Nail Gun Safety
Just a few minutes can prevent an injury
Nail guns are an essential tool on many job sites, but each year serious injuries happen. Most nail gun injuries are puncture wounds to hands and fingers, however, more serious injuries have been fatal. It’s not just the nail gun users who are at risk. Workers and people nearby have also been injured by nails being misfired.
Research shows that it only takes a few minutes to prevent these injuries by using a safer sequential trigger option. The OSHA-NIOSH: Nail Gun Safety: A Guide for Construction Contractors includes recommendations for the safe use of nail guns.
Fast Facts and Statistics
- Workers using contact trip or “bump nailers” have double the rate of serious injury compared to workers using sequential trigger guns. (What’s the difference between contact trip and sequential triggers?
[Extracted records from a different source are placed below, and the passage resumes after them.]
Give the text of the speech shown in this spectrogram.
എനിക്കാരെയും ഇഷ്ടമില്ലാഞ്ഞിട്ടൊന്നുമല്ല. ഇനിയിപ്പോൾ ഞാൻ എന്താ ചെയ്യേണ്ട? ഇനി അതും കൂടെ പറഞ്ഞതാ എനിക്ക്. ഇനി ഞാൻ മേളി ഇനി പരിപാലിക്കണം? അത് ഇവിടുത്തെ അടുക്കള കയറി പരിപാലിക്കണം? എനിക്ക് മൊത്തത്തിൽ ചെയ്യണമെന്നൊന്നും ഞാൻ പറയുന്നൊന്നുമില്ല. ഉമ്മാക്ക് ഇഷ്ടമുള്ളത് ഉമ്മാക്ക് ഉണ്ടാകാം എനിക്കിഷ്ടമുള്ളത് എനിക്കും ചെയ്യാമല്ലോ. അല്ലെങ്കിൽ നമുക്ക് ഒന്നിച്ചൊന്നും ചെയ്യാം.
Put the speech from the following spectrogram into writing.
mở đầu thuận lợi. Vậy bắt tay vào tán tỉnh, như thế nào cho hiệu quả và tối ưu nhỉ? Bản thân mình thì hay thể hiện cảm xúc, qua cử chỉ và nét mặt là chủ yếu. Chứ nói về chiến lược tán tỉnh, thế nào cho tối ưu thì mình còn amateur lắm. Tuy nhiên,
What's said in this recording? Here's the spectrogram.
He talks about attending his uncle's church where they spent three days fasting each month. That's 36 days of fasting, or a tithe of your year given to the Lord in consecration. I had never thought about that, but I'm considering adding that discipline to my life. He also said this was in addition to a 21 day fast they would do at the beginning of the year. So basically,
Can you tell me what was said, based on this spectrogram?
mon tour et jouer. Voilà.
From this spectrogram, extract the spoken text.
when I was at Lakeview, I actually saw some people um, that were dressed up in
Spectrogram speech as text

See the Understanding the Risk for more information.)
- Accidental firings are most common following recoil of tools with contact trip triggers.
- Serious, even fatal, injuries are happening to workers, even when using nail guns as designed.
- Researchers found that 44% of apprentice carpenters in one program were injured by nail guns before they finished their training.
- Another study found 12% of nail gun injuries happen to workers not even using a nail gun.
- Researchers found no evidence showing the SAT (sequential trigger) increased the risk of developing trigger finger or any other work-related musculoskeletal disorder. (Revisiting Pneumatic Nail Gun Trigger Recommendations)
- A study measuring productivity found that most variability in speed when using different types of nailers had to do with the nail gun’s user rather than the type of trigger used. Learn about the potential return on investment from using the safer sequential trigger at www.safecalc.org (load the Nail Gun – Annual example).
- The person selling you a nail gun may know little about their dangers according to a study by Duke University researchers — see Duke Medicine press release.